By William Derry
“It’s up to journalists to combat “The Real Problem of Fake News,” Pennsylvania Press Conference attendees were told Saturday morning.
Though the term “fake news” gained nationwide notoriety during last year’s U.S. Presidential campaign, panelists Russ Eshleman and Bill Ketter both agree that the essence of the phrase has been around for some time.
“Fake news is not a new thing,” said Eshleman, head of the Department of Journalism at Pennsylvania State University.
Eshleman described an assignment by one of his colleagues this past academic year, which included a fake news element.
Journalism students were instructed to write two paragraphs about the piece. Having said that, the students were not told that the article contained false information.
After the students turned in the assignment to Eshleman’s colleague, he found that four out of the 26 students that completed the task indicated that it was a fake news assignment in their papers.
Although the majority of the students did not come to that conclusion before handing in their paper, Eshleman said that the questions they posed thereafter such as “How do you know that?” and Where did you find that?” showed the students’ drive to learn more from their professor.
Ketter who is the senior vice president at Community Newspaper Holdings Inc., reflected upon an article titled Fake news and the public from Harper’s Magazine that was published in their October issue in 1925, to signal the beginning of the term “fake news.”

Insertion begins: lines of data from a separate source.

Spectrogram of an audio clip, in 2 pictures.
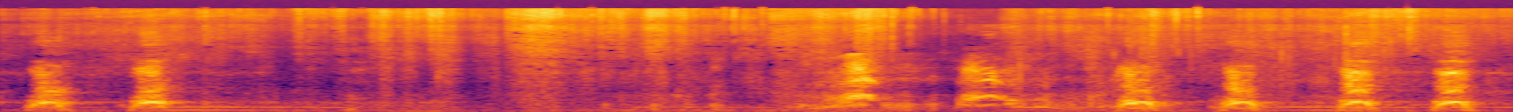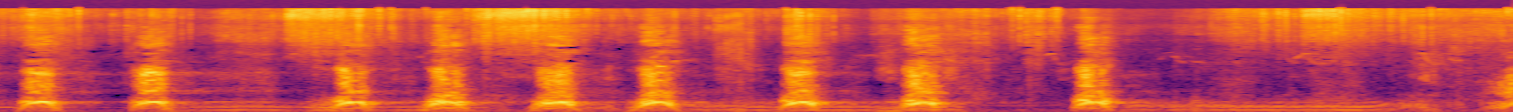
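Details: Basset hound, a female, barking while digging up a freshly filled-in hole: deep, full barks repeated roughly every half second to second in uneven bursts, with a short gap and a few softer grumbles in between.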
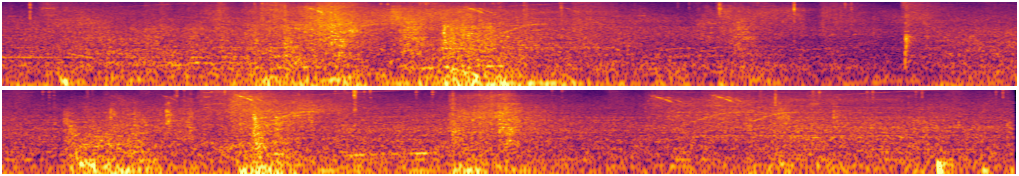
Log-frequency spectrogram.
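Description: Electronic laser beams zap and hum.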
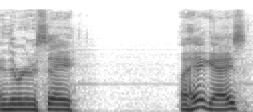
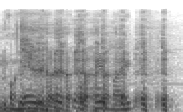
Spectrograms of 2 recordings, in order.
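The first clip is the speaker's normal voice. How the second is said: sultry mock greeting; 3 semitones higher, 4 dB louder, much slower than usual. Magic Mike joke, sultry greeting.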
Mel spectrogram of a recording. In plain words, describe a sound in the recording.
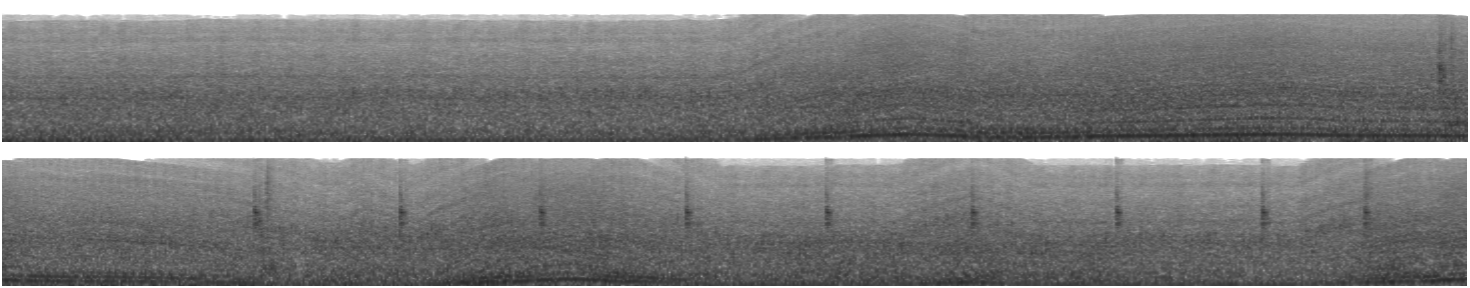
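A truck engine hums and revs up and down as the truck drives.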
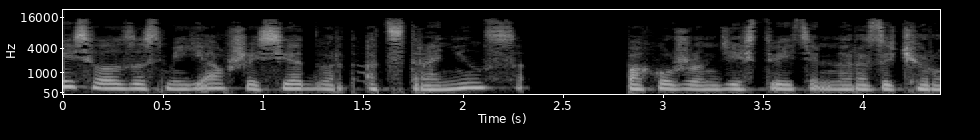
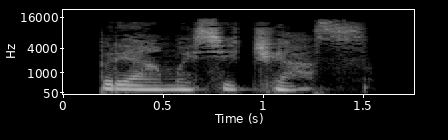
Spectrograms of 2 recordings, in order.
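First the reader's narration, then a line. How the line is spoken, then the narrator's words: Whisper. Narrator (Russian): прошептал он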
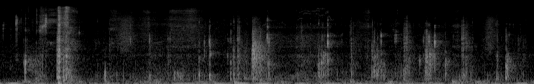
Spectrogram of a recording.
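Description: A person chewing a mouthful of food close to the microphone: a run of irregular short clicks and mouth noises, several a second.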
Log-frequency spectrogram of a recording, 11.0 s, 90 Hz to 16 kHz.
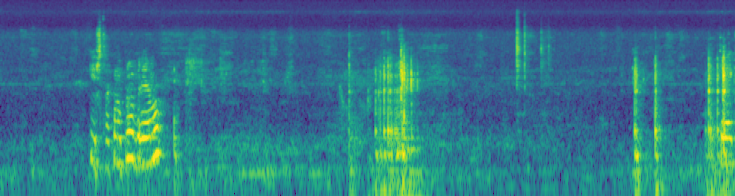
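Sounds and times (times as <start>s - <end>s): small hard objects clicking and rattling: 7.7s - 8.3s.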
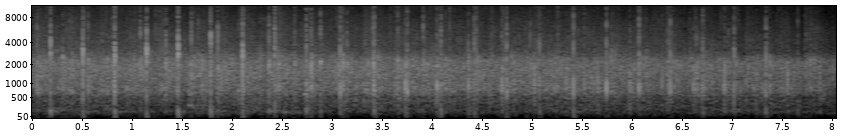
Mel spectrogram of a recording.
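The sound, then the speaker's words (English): A crowd claps steadily for several seconds in applause for the street pastors, a dense wash of many hands with sharp individual claps standing out, sustained at even loudness with no talking. “Give them a clap, guys. Give them a clap.”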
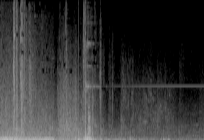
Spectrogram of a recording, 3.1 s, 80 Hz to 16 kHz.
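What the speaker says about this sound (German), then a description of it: "das war eine ganz schöne Explosion" A large explosion in Modern Warfare 2019 on a highway, a loud burst of gunfire and booming blasts that peaks with a heavy detonation, then trails off into a rumbling, crackling decay.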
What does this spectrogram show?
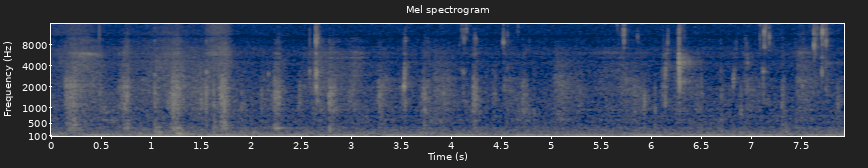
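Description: A person chewing a mouthful of Oreo sandwich cookie, with irregular crisp crunches and crackles of the wafer being broken down. A steady low hum runs underneath.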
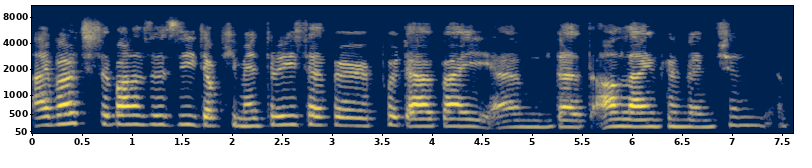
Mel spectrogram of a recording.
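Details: Woman, retired nurse, with multiple system atrophy, mainly parkinsonian type with some cerebellar features; speech symptoms began about two years earlier; reports some days with no voice at all; dysarthria (multiple system atrophy).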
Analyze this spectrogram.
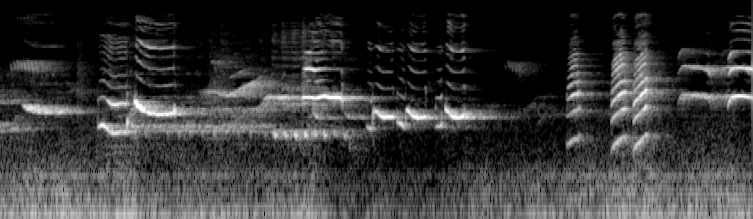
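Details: Masked laughingthrush song played as a lure for males that rarely sing: a varied string of clear whistles, slurs and short rising notes, with quick scratchy bursts near the end.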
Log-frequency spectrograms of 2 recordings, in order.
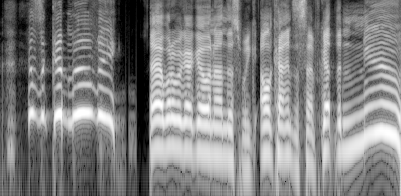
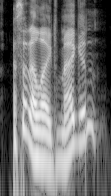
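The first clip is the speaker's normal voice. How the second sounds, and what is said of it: Voice cracks. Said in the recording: “my voice cracked”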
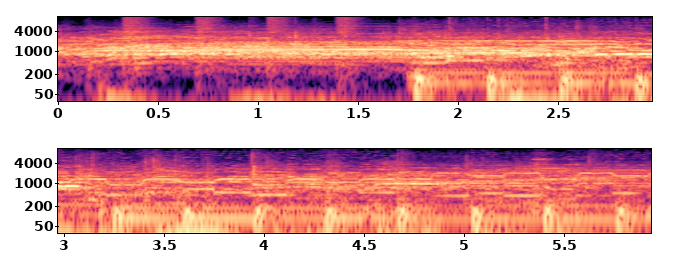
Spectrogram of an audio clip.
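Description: A loud crowd cheers and whoops continuously for a local unsigned band taking the stage as the first act of the evening at Sound Clash, with scattered shouts and whistles, while a steady low rhythmic thumping starts partway through beneath the noise.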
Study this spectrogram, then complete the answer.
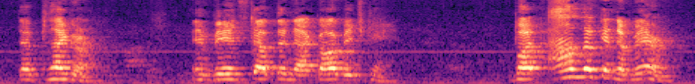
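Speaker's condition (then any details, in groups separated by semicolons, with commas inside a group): Cerebral palsy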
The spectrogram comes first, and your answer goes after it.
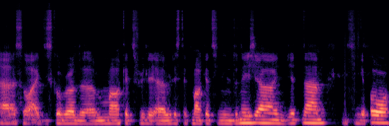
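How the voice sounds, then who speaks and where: A man's fairly low pitch, fairly even intonation and strong French accent. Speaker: company CEO, former investor. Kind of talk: interview. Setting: live stream. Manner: hesitant, many fillers.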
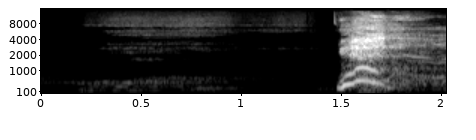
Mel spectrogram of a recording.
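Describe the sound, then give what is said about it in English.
Deep breathing from an audience during a talk on anxiety and prayer: faint, soft breathing, a short pause, then one loud sighing exhale near the end. “And everybody take a deep breath. Just like. Take another one.”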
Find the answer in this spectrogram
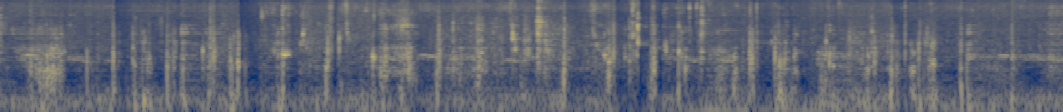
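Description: Close-miked chewing of crunchy sesame seeds: a dense, irregular run of small crackles and clicks, with mouth sounds, as they are eaten from a glass mug with a spoon.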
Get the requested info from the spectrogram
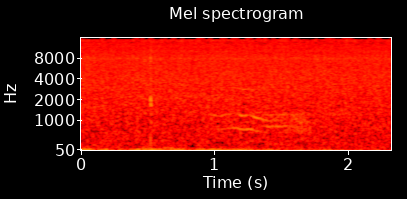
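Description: A tennis ball struck once by a racket, a single sharp click about half a second in, over a low steady rumble. A short, wavering animal call follows in the second half.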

Although Eshleman and Ketter both agree that the phrase did not originate during last year’s Presidential race, Ketter did offer a suggestion on how the media can regain the trust of their audience.
“[The media] is playing too much defense and not enough offense,” said Ketter. “We need to do deeper real news like Russ is doing with his students at Penn State.”
Peter Shelly, the President & Co-Owner of Shelly Lyons Public Affairs and Communications, was also on this morning’s panel and spoke passionately about the value of homepages for newspapers. Shelly mentioned that readers may be unable to decipher which news is factual or just “clickbait” if it is on the website’s homepage.
To combat that uncertainty among readers, Shelly said, [Newspapers] must raise the bar by treating their homepages as their most valuable turf.